DATA FOR ANALYSIS Start Marker
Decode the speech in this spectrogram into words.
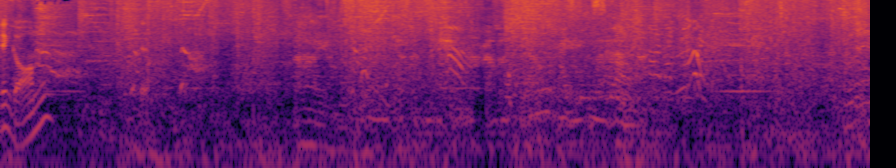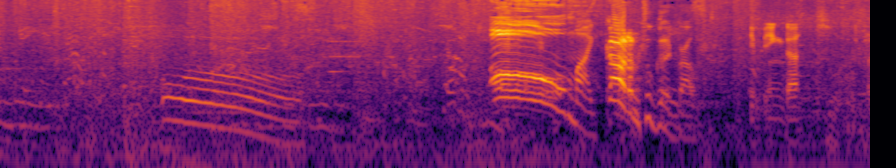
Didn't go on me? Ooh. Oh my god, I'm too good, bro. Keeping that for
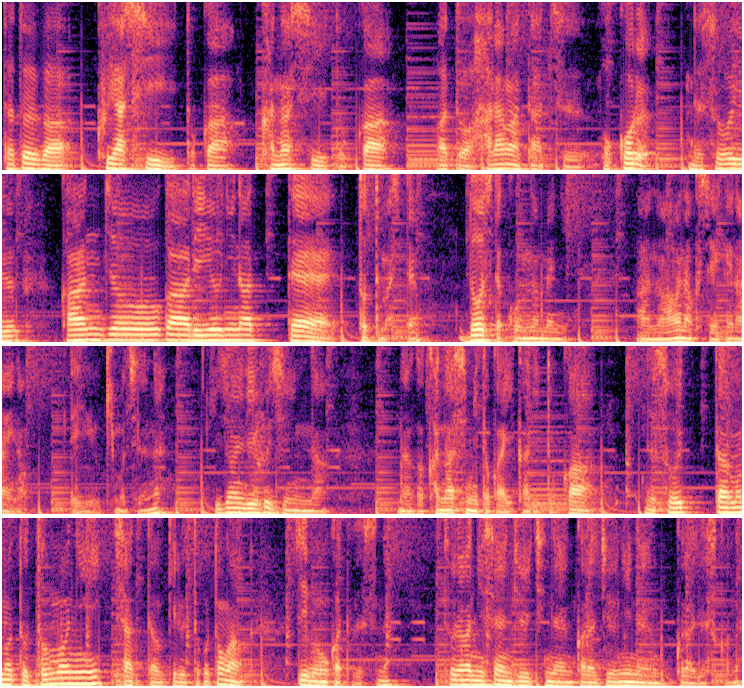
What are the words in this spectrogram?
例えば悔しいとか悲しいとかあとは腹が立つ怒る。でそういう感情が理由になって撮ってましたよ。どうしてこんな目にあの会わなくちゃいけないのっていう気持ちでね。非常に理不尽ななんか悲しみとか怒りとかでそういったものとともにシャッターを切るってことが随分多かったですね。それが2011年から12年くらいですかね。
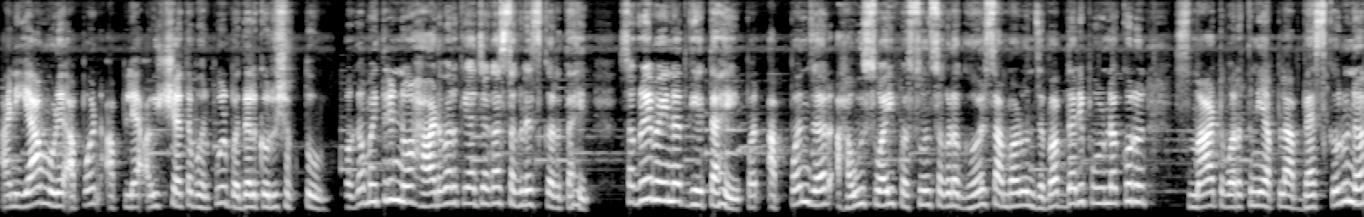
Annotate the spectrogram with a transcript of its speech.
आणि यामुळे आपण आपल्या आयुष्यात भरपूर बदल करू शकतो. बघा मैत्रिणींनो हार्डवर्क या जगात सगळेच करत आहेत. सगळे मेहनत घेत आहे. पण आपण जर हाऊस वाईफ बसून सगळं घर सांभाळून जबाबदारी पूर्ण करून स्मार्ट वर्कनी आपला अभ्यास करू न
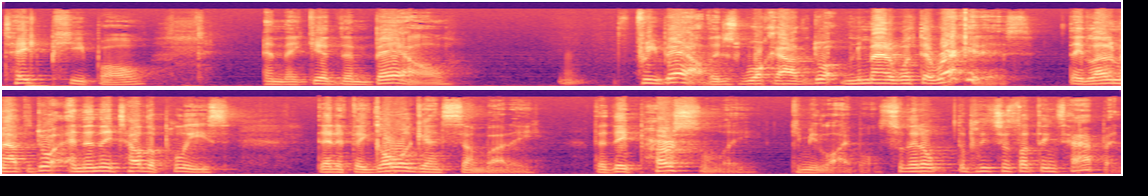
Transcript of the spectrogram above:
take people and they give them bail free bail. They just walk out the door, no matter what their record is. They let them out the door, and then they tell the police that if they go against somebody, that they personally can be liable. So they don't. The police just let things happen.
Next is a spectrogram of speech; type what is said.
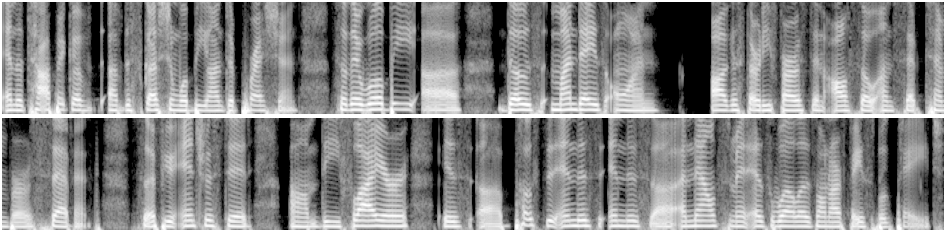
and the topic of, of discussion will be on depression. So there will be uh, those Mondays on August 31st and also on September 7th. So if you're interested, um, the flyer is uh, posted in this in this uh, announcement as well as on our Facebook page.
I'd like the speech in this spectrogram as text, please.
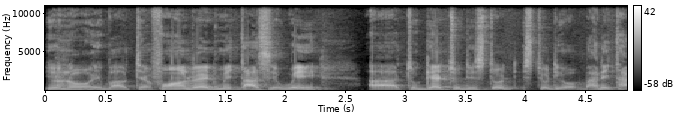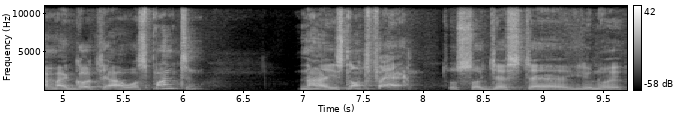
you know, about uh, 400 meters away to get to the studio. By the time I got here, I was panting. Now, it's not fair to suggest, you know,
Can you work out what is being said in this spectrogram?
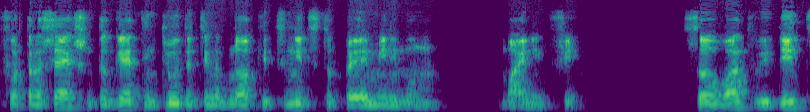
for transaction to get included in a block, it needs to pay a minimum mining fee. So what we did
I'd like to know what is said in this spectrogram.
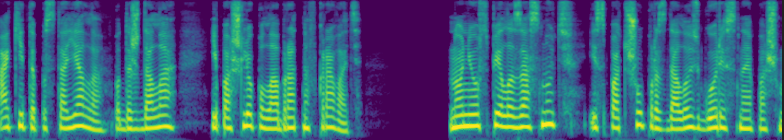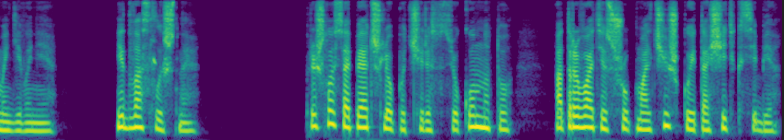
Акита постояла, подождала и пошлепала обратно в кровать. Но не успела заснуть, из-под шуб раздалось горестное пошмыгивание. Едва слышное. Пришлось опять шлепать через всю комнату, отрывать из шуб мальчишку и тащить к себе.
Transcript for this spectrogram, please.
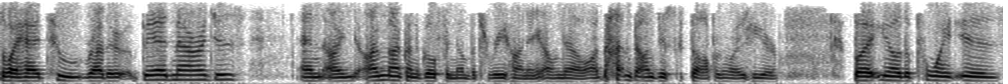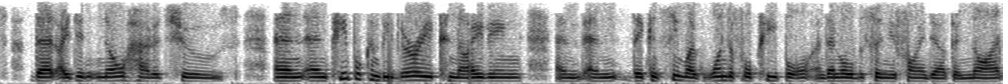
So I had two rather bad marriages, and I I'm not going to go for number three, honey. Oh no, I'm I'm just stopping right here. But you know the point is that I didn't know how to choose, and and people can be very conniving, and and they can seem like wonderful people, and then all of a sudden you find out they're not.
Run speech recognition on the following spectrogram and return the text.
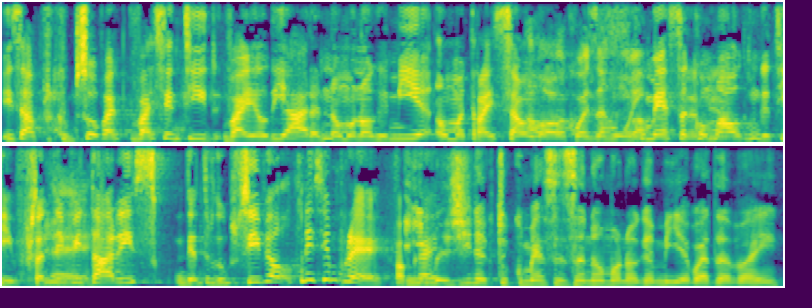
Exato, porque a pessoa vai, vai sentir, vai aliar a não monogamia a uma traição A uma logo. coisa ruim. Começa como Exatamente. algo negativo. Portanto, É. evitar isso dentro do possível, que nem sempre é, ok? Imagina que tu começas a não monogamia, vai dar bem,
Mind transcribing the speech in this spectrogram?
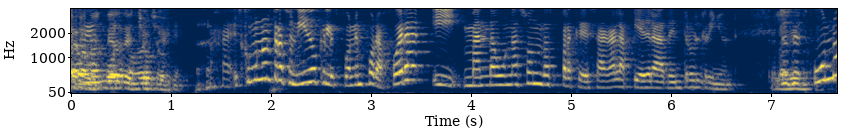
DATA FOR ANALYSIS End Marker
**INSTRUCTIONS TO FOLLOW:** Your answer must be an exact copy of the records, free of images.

**RESPONSE BELOW:**
Decode the speech in this spectrogram into words.
Didn't go on me? Ooh. Oh my god, I'm too good, bro. Keeping that for
What are the words in this spectrogram?
例えば悔しいとか悲しいとかあとは腹が立つ怒る。でそういう感情が理由になって撮ってましたよ。どうしてこんな目にあの会わなくちゃいけないのっていう気持ちでね。非常に理不尽ななんか悲しみとか怒りとかでそういったものとともにシャッターを切るってことが随分多かったですね。それが2011年から12年くらいですかね。
Annotate the spectrogram with a transcript of its speech.
आणि यामुळे आपण आपल्या आयुष्यात भरपूर बदल करू शकतो. बघा मैत्रिणींनो हार्डवर्क या जगात सगळेच करत आहेत. सगळे मेहनत घेत आहे. पण आपण जर हाऊस वाईफ बसून सगळं घर सांभाळून जबाबदारी पूर्ण करून स्मार्ट वर्कनी आपला अभ्यास करू न
Transcript of the spectrogram above:
take people and they give them bail free bail. They just walk out the door, no matter what their record is. They let them out the door, and then they tell the police that if they go against somebody, that they personally can be liable. So they don't. The police just let things happen.
Next is a spectrogram of speech; type what is said.
and the topic of, of discussion will be on depression. So there will be uh, those Mondays on August 31st and also on September 7th. So if you're interested, um, the flyer is uh, posted in this in this uh, announcement as well as on our Facebook page.
I'd like the speech in this spectrogram as text, please.
you know, about uh, 400 meters away to get to the studio. By the time I got here, I was panting. Now, it's not fair to suggest, you know,
Can you work out what is being said in this spectrogram?
for transaction to get included in a block, it needs to pay a minimum mining fee. So what we did
I'd like to know what is said in this spectrogram.
Акита постояла, подождала и пошлепала обратно в кровать. Но не успела заснуть, из-под шуб раздалось горестное пошмыгивание. Едва слышное. Пришлось опять шлепать через всю комнату, отрывать из шуб мальчишку и тащить к себе.
Transcript for this spectrogram, please.
So I had two rather bad marriages, and I I'm not going to go for number three, honey. Oh no, I'm I'm just stopping right here. But you know the point is that I didn't know how to choose, and and people can be very conniving, and and they can seem like wonderful people, and then all of a sudden you find out they're not.
Run speech recognition on the following spectrogram and return the text.
Exato, porque a pessoa vai, vai sentir, vai aliar a não monogamia a uma traição A uma logo. coisa ruim. Começa como Exatamente. algo negativo. Portanto, É. evitar isso dentro do possível, que nem sempre é, ok? Imagina que tu começas a não monogamia, vai dar bem,
Mind transcribing the speech in this spectrogram?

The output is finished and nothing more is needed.